Methotrexate is a strong medication used to treat a wide array of conditions, including rheumatoid arthritis, psoriasis and various cancers, such as leukemia, lymphoma and bone cancer. It is also employed in the treatment of ectopic pregnancy, a condition in which the pregnancy is growing outside the womb. This medication works by interfering with the production of the genetic materials DNA and RNA, which are needed for cell growth and division. As a result, methotrexate is toxic to rapidly dividing cells. Folic acid -- the synthetic form of the B vitamin folate -- can interfere with the action of methotrexate.

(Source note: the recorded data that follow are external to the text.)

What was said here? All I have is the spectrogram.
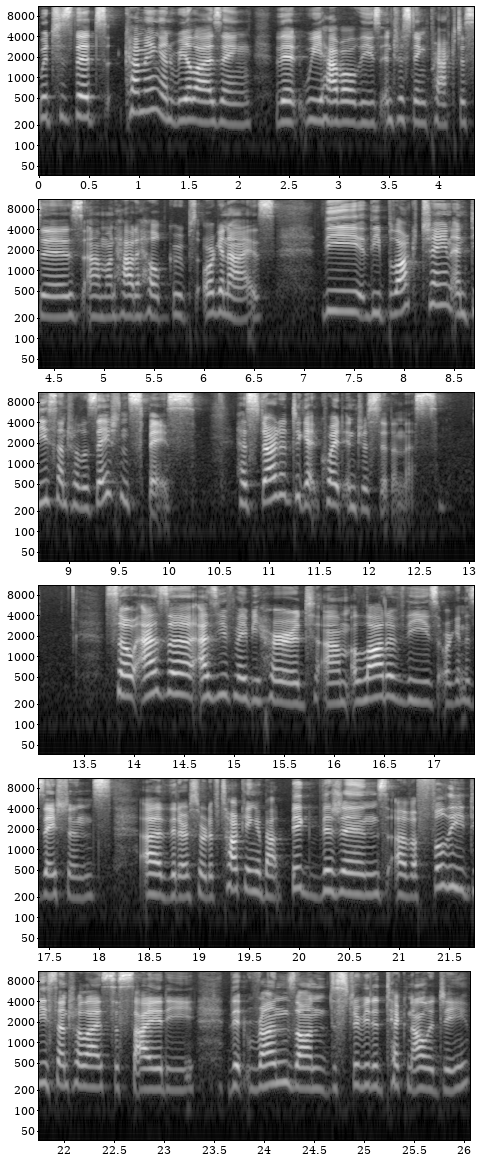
which is that coming and realizing that we have all these interesting practices um, on how to help groups organize, the, the blockchain and decentralization space has started to get quite interested in this. So as, as you've maybe heard, um, a lot of these organizations uh, that are sort of talking about big visions of a fully decentralized society that runs on distributed technology,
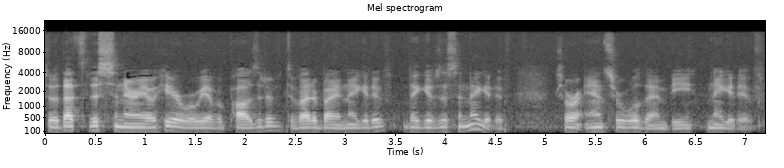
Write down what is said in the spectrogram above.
So that's this scenario here where we have a positive divided by a negative. That gives us a negative. So our answer will then be negative.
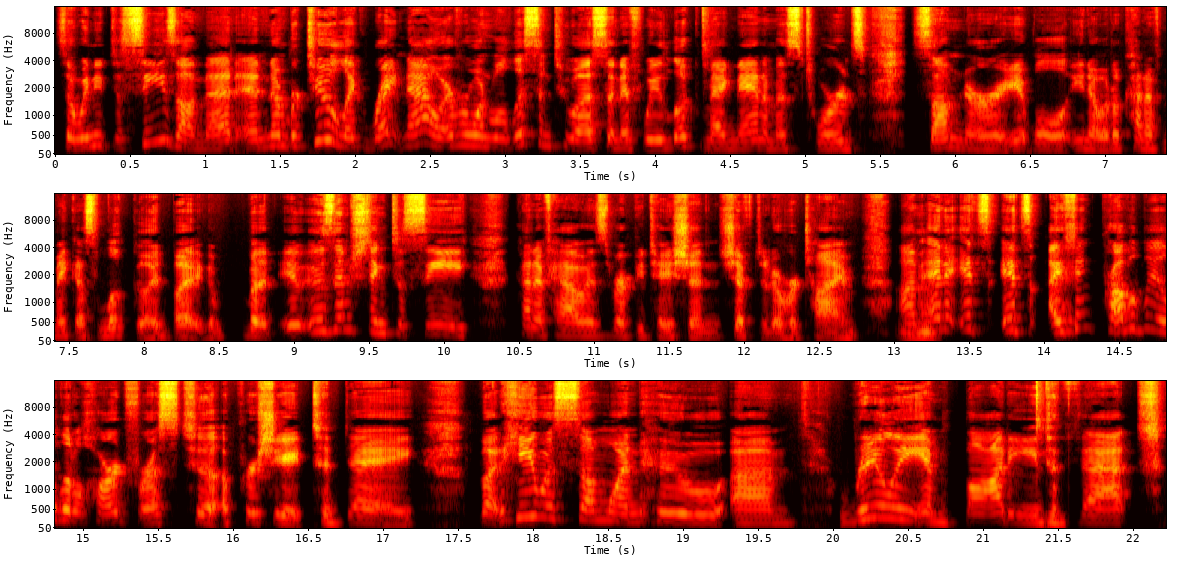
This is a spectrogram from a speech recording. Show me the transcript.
so we need to seize on that. And number two, like right now, everyone will listen to us, and if we look magnanimous towards Sumner, it will, you know, it'll kind of make us look good. But but it, was interesting to see kind of how his reputation shifted over time. Um, mm-hmm. And it's it's I think probably a little hard for us to appreciate today, but he was someone who um, really embodied that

Folate naturally occurs in high concentrations in dark green leafy vegetables, such as kale, spinach and chard. Liver, kidney and brewer's yeast also contain large amounts of this B vitamin. Folate from your diet is eventually converted to its active form -- tetrahydrofolic acid. Tetrahydrofolic acid is required to manufacture the building blocks used to produce DNA and RNA. Without DNA and RNA, your cells cannot grow and reproduce.
Methotrexate blocks the conversion of folate to tetrahydrofolic acid. This inhibition reduces the amount of active folate in your cells, thereby disrupting production of DNA and RNA. Doctors exploit this property of methotrexate to disrupt the reproduction of cancer cells, overstimulated immune cells or even the cells of an embryo that has implanted in a dangerous location.

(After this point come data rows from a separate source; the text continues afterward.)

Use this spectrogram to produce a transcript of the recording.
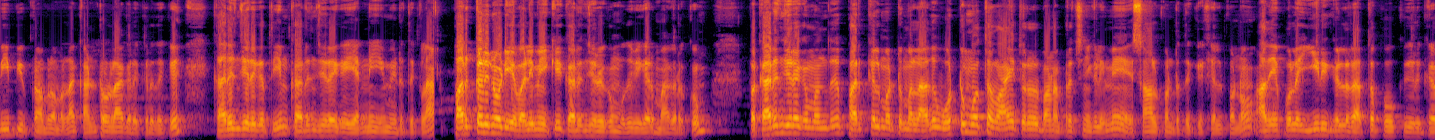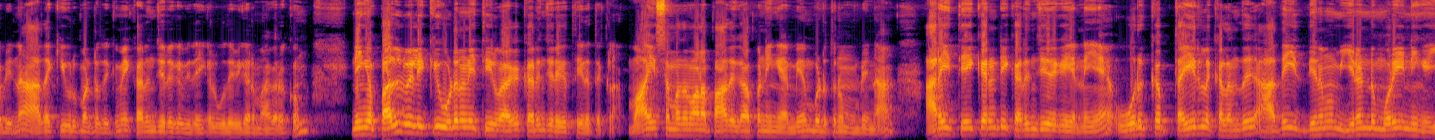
பிபி ப்ராப்ளம் எல்லாம் கண்ட்ரோலாக இருக்கிறதுக்கு கருஞ்சீரகத்தையும் கருஞ்சீரக எண்ணெயும் எடுத்துக்கலாம். பற்களினுடைய வலிமைக்கு கருஞ்சீரகம் உதவிகரமாக இருக்கும். இப்போ கருஞ்சீரகம் வந்து பற்கள் மட்டுமல்லாது ஒட்டுமொத்த வாய் தொடர்பான பிரச்சனைகளையுமே சால்வ் பண்ணுறதுக்கு ஹெல்ப் பண்ணும். அதே போல் ஈறுகள் ரத்தப்போக்கு இருக்குது அப்படின்னா அதை கியூர் பண்ணுறதுக்குமே கருஞ்சீரக விதைகள் உதவிகரமாக இருக்கும். நீங்கள் பல்வெளிக்கு உடனடி தீர்வாக கருஞ்சீரகத்தை எடுத்துக்கலாம். வாய் சம்மந்தமான பாதுகாப்பை நீங்கள் மேம்படுத்தணும் அப்படின்னா அரை தேக்கரண்டி கருஞ்சீரக எண்ணெயை ஒரு கப் தயிரில் கலந்து அதை தினமும் இரண்டு முறை நீங்கள்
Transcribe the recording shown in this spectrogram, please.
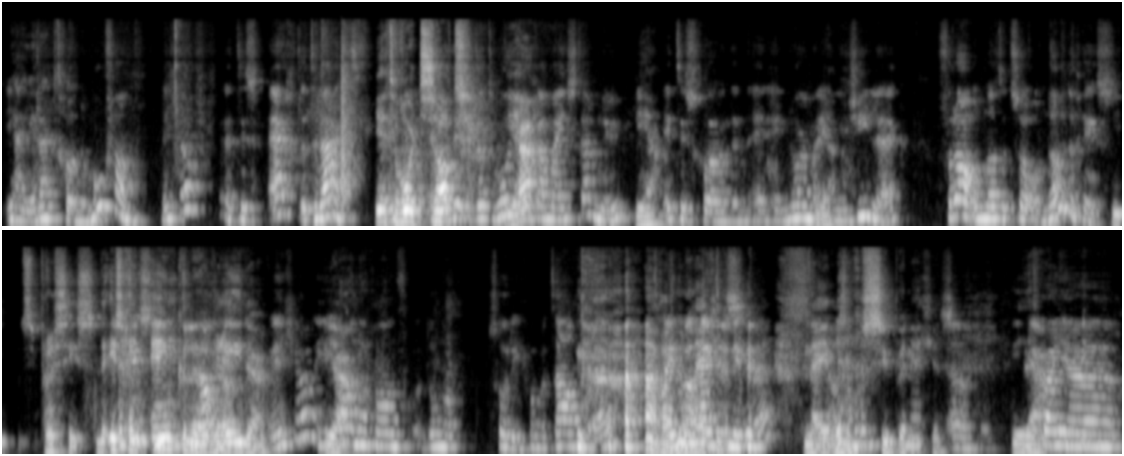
ja, je raakt gewoon de moe van. Weet je wel? Het is echt, het raakt. Ja, het wordt zat. dat hoor je ook aan mijn stem nu. Ja. Het is gewoon een, een enorme energielek. Vooral omdat het zo onnodig is. Precies. Er is geen enkele reden. Weet je wel? Je kan er gewoon sorry voor mijn taalgebruik. ga je er wel uitknippen, hè? Nee, je was nog super netjes. Oh, ja. Dit kan je...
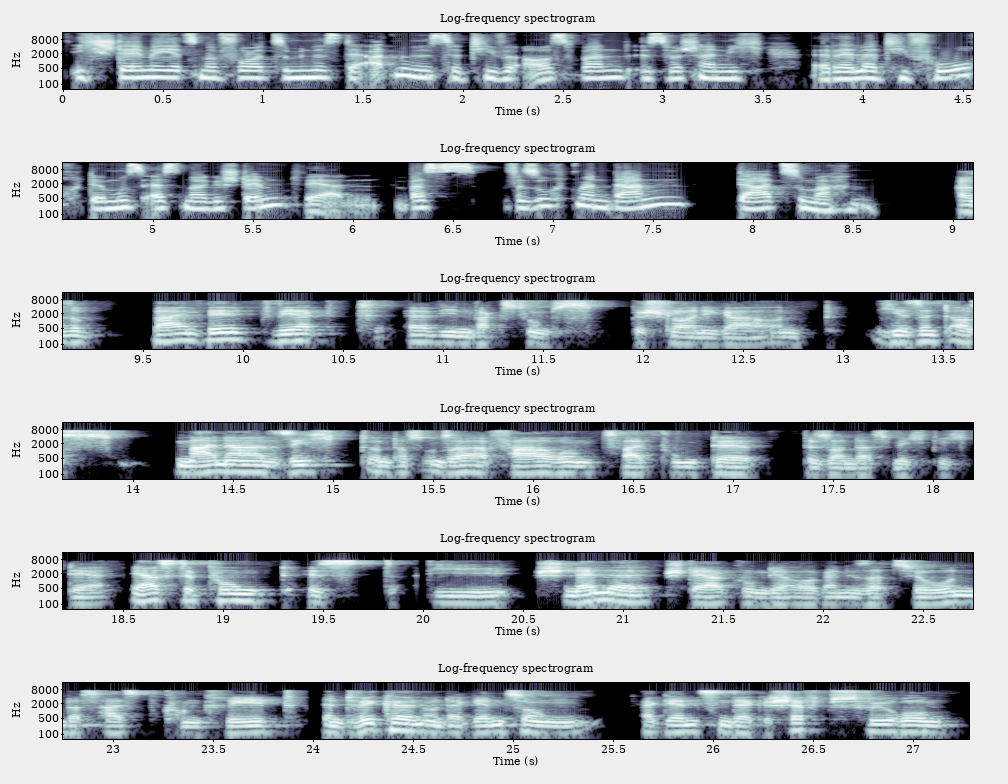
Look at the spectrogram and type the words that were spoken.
ich stelle mir jetzt mal vor, zumindest der administrative Auswand ist wahrscheinlich relativ hoch. Der muss erstmal gestemmt werden. Was versucht man dann da zu machen? Also Buy Bild wirkt äh, wie ein Wachstumsbeschleuniger. Und hier sind aus meiner Sicht und aus unserer Erfahrung zwei Punkte besonders wichtig. Der erste Punkt ist die schnelle Stärkung der Organisation. Das heißt konkret entwickeln und Ergänzung, Ergänzen der Geschäftsführung,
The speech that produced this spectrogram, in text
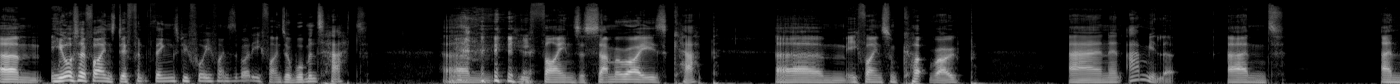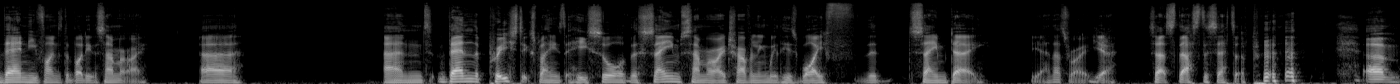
Um, he also finds different things before he finds the body. He finds a woman's hat. Um, He finds a samurai's cap. Um, he finds some cut rope and an amulet, and and then he finds the body of the samurai. Uh, and then the priest explains that he saw the same samurai traveling with his wife the same day. Yeah, that's right. Yeah, so that's that's the setup. um,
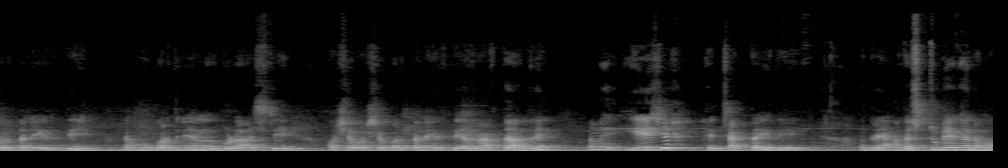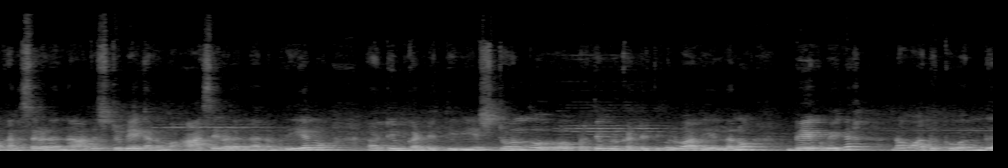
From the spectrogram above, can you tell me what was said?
ಬರ್ತಾನೆ ಇರುತ್ತೆ. ನಮ್ಮ ಬರ್ತ್ಡೇ ಅನ್ನೋದು ಕೂಡ ಅಷ್ಟೇ ವರ್ಷ ವರ್ಷ ಬರ್ತಾನೆ ಇರುತ್ತೆ. ಅದರ ಅರ್ಥ ಅಂದರೆ ನಮಗೆ ಏಜ್ ಹೆಚ್ಚಾಗ್ತಾ ಇದೆ. ಅಂದರೆ ಆದಷ್ಟು ಬೇಗ ನಮ್ಮ ಕನಸುಗಳನ್ನು, ಆದಷ್ಟು ಬೇಗ ನಮ್ಮ ಆಸೆಗಳನ್ನು ನಮ್ಮದು ಏನು ಡ್ರೀಮ್ ಕಂಡಿರ್ತೀವಿ. ಎಷ್ಟೊಂದು ಪ್ರತಿಯೊಬ್ಬರು ಕಂಡಿರ್ತೀವಲ್ವ? ಅದು ಎಲ್ಲನೂ ಬೇಗ ಬೇಗ ನಾವು ಅದಕ್ಕೆ ಒಂದು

Folic Acid Supplementation
Methotrexate's interference with the action of folate is responsible for both its benefits and side effects. Your healthy cells need folate to grow and divide, too, but methotrexate is indiscriminate in its anti-folate activities. Methotrexate's interference with healthy cells can lead to side effects, such as mouth soreness, a low white blood cell count, hair loss and birth defects. Therefore, your doctor may advise you to take a folic acid supplement to counteract methotrexate's effects on your healthy tissues. However, if you take folic acid on the same day as your methotrexate dose, the folic acid might lessen the effectiveness of the medicine.
The frequency of administration and dosage of methotrexate varies, depending on what condition you have that is being treated with this medicine. If you are taking methotrexate, ask your doctor if you should take folic acid supplements -- and when to take them in relationship to your methotrexate dose.
- National Guideline Clearinghouse: Medical Management of Ectopic Pregnancy.
- Proceedings of the National Academy of Sciences of the United States of America: Interaction of Dihydrofolate Reductase with Methotrexate: Ensemble and Single-Molecule Kinetics
- DailyMed: Methotrexate Sodium Injection, Solution